Statkraft monitors its ability to meet future liabilities through the target figure ”Short-term liquidity”4), and at the end of 2014, this target figure was within the target range of 1.5 to 4.0.

Financial structure

The main objectives of the Group’s capital structure management are to maintain a reasonable balance between solidity and the ability to expand, and to maintain a strong credit rating. The most important target figure for the Group’s management of capital structure is long-term credit rating.

Tools for long-term management of capital structure are primarily comprised by the drawdown and repayment of longterm liabilities and payments of share capital from/to the owner. The Group is not subject to any external requirements with regard to the management of capital structure other than those relating to the market’s expectations and the owner’s dividend requirements.

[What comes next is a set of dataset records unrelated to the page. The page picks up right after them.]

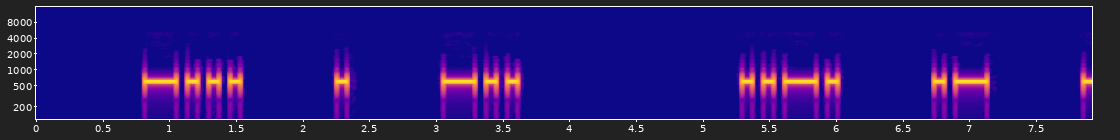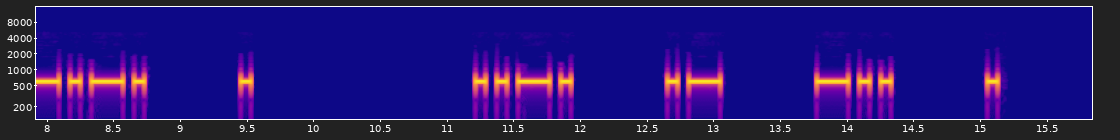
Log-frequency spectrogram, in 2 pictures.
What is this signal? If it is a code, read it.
Morse code, heard as a keyed tone, about 15 wpm, spaced as for 9 wpm, 600 Hz. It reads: BED FACE FADE
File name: QSL / CW lesson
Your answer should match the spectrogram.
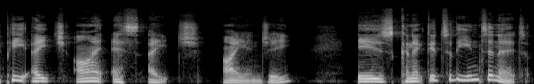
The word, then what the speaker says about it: phishing: speaking of fishing there's another word fishing with a different spelling and a completely different meaning well not completely different maybe fishing pH i Sh ing is connected to the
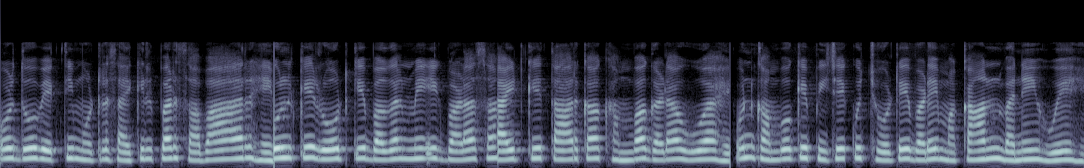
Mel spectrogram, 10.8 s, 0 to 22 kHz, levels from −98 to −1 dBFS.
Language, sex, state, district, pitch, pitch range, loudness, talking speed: Hindi, female, Bihar, Jahanabad, 220 Hz, 205-235 Hz, -27 LUFS, 180 wpm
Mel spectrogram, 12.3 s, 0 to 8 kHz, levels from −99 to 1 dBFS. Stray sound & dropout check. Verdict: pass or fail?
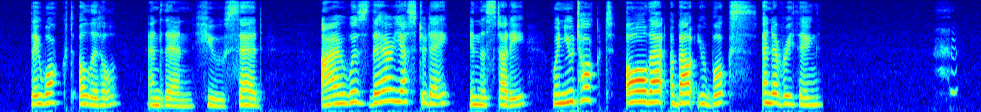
fail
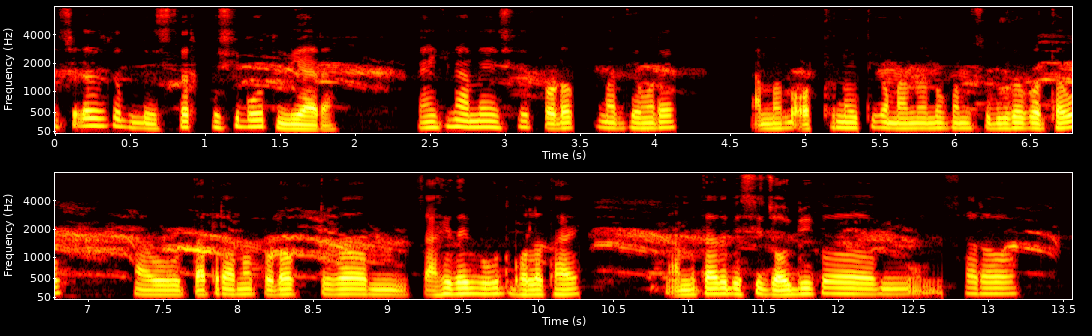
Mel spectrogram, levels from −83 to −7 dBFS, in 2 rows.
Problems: none marked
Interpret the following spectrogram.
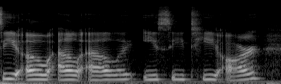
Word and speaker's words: Collectr: It's spelled like Tinder, so there's no R, so it's COLLECTR.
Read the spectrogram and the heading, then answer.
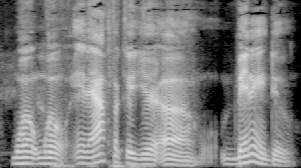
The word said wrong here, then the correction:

The Group endeavours to obtain external financing from different capital markets. When raising loans, Statkraft seeks to ensure an even repayment profile, and the current maturity profile is in line with this objective. Raising of any new loans is planned in accordance with the liquidity forecast, investment decisions and sale of assets.

At the end of 2014, net interest-bearing debt5) amounted to NOK 23 638 million, compared with NOK 32 240 million at the beginning of the year. The decline was related both to repayment of debt and increased bank deposits. The net interest-bearing debt-equity ratio was 21.2%, compared with 31.2% at year-end 2013.

Loans from Statkraft SF to Statkraft AS amounted to NOK 400 million at the end of the year.

Current assets, except cash and cash equivalents, amounted to NOK 21 780 million (NOK 17 387 million) and short-term interest-free debt was NOK 20 662 million (NOK 17 073 million) at the end of 2014.

At the end of the year, Statkraft’s equity totalled NOK 88 059 million, compared with NOK 71 107 million at the start of the year. This corresponds to 52.5% of total assets (46.3%). The increase in equity was associated with a positive total comprehensive income of NOK 10 284 million and capital contribution from Statkraft SF of NOK 7350 million.

Financial strenght and rating

It is important to Statkraft to maintain its credit rating with the two major rating agencies Standard & Poor’s and Moody’s. An important key figure monitored by Statkraft in relation to credit rating is the cash flow from operations in relation to net interestbearing debt. Statkraft AS has a current credit rating of A- from Standard & Poor’s and Baa1 from Moody’s.


In accordance with the Group’s strategy, the project activity level is high, especially as regards wind and hydropower. The Group’s investment programme is flexible, and the plans are subject to continuous assessment in relation to market outlook and financial strength.

In total, Statkraft invested NOK 11 180 million in 2014, of this NOK 3844 million was invested in Norway. Approximately two thirds of total investments were made in new generating capacity. Maintenance investments are primarily in connection with Nordic hydropower. The largest investments in new capacity are in connection with wind power in Sweden and the UK, as well as international hydropower.


* Figures in parentheses show the comparable figures for 2013.

1) ROACE (%): (Operating profit adjusted for unrealised changes in the value of energy contracts and significant non-recurring items x 100)/average capital employed.

2) EBITDA-margin (%): (Operating profit adjusted for unrealised changes in the value of energy contracts and significant non-recurring items x 100)/Gross operating revenues adjusted for unrealised changes in the value of energy contracts and significant non-recurring items

3) Net investments include investments paid at the end of the quarter, payments received from sale of non-current assets, net liquidity out from the Group upon acquisition of activities and repayment and disbursement of loans.

4) Short-term liquidity: (OB liquidity capacity + forecast incoming payments next 6 months) / (Debt due and dividend next 6 months +(Limit x forecast disbursement from operations / Investments next 6 months)).

5) Net interest-bearing debt: Gross interest-bearing liabilities – bank deposits, cash in hand and similar excluding restricted funds – short-term financial investments.